How often have you been faced, as a mediator, with that dilemma of ‘How far to push’ reluctant participants to engage in a mediation process?
Though I have reservations about compulsory mediation in the workplace the reasons for ‘strong encouragement’ are often good; many people express reservations based on very little understanding of what is involved or what the potential benefits can be. For others coming on board with mediation means taking some ownership and responsibility for the problem for perhaps the first time.
There are of course those cases that border on the very edges of being suitable for mediation. We all have experience of coming up against those reasons that potentially make a case non-mediatable:
- safety issues or a significant power imbalance that goes as far bullying or harassment.
- an inappropriate referral from an organisation really trying to avoid using a more appropriate procedure.
- one party bordering on depression or mental illness in a way that affects their decision making ability.
- simply a huge unwillingness to participate.
Once identified the first two are perhaps easiest to deal with. Where people feel threatened and in fear of repercussion mediation is not the right vehicle. Similarly where an investigation or a management intervention is called for, some appropriate feedback to the organisation, within the limits of confidentiality, may be helpful.
The third, though less frequent, is hard to detect, pinpoint and address.

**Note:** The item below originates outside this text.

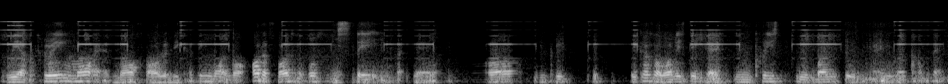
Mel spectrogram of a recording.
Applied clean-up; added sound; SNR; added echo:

Some characteristics may be: shifting ground; inconsistency; extreme emotions; lack of confidence; misplaced aggression.
Equally, all of these may be exhibited by people experiencing the impact of being ‘in conflict’ – working out the difference can be a challenge! The crunch question in these situations is “Does mediation provide the structure and security required to build confidence and calm strong reactions – or is this simply ‘not the right time’ and/or ‘not the right forum’?”
“What, sit in the same room as her – I would rather eat my own toenails”
Finally, that last point. We come across a range of responses in those we offer mediation to, from at best, a certain ‘wariness’, to, an ‘extreme adamant’ position; “What, sit in the same room as her – I would rather eat my own toenails”. Did you ever feel that just the mention of mediation is enough to ‘up the ante’ and dig that Position several notches deeper? – “Dispute? What dispute? I haven’t got a problem!”
And yet – how many of us let it drop there without spending some considerable time using our powers of influence and persuasion to enlighten potential participants as to the benefits of mediation. Why do we do that? I guess as someone who has been through many painful mediations and emerged safely out of the other side (albeit as the neutral third party!), it is impossible not to see those benefits at first hand. From, at the least, a resigned “Ok, I can live with this”, maybe even “Actually, it’s achieved more than I thought it would” to, at best, an emotional moment of recognition and apology, and a renewed commitment to working together again.
So the dilemma is – how far do we push?
When does ‘influence’ become ‘persuasion’? And how far does it matter? As mediators we create an opportunity without which a door remains unopened. For many who get as far as mediation there is a path through the door that offers a far more effective way to settle differences. As a mediator, I want to be able to continue to offer that.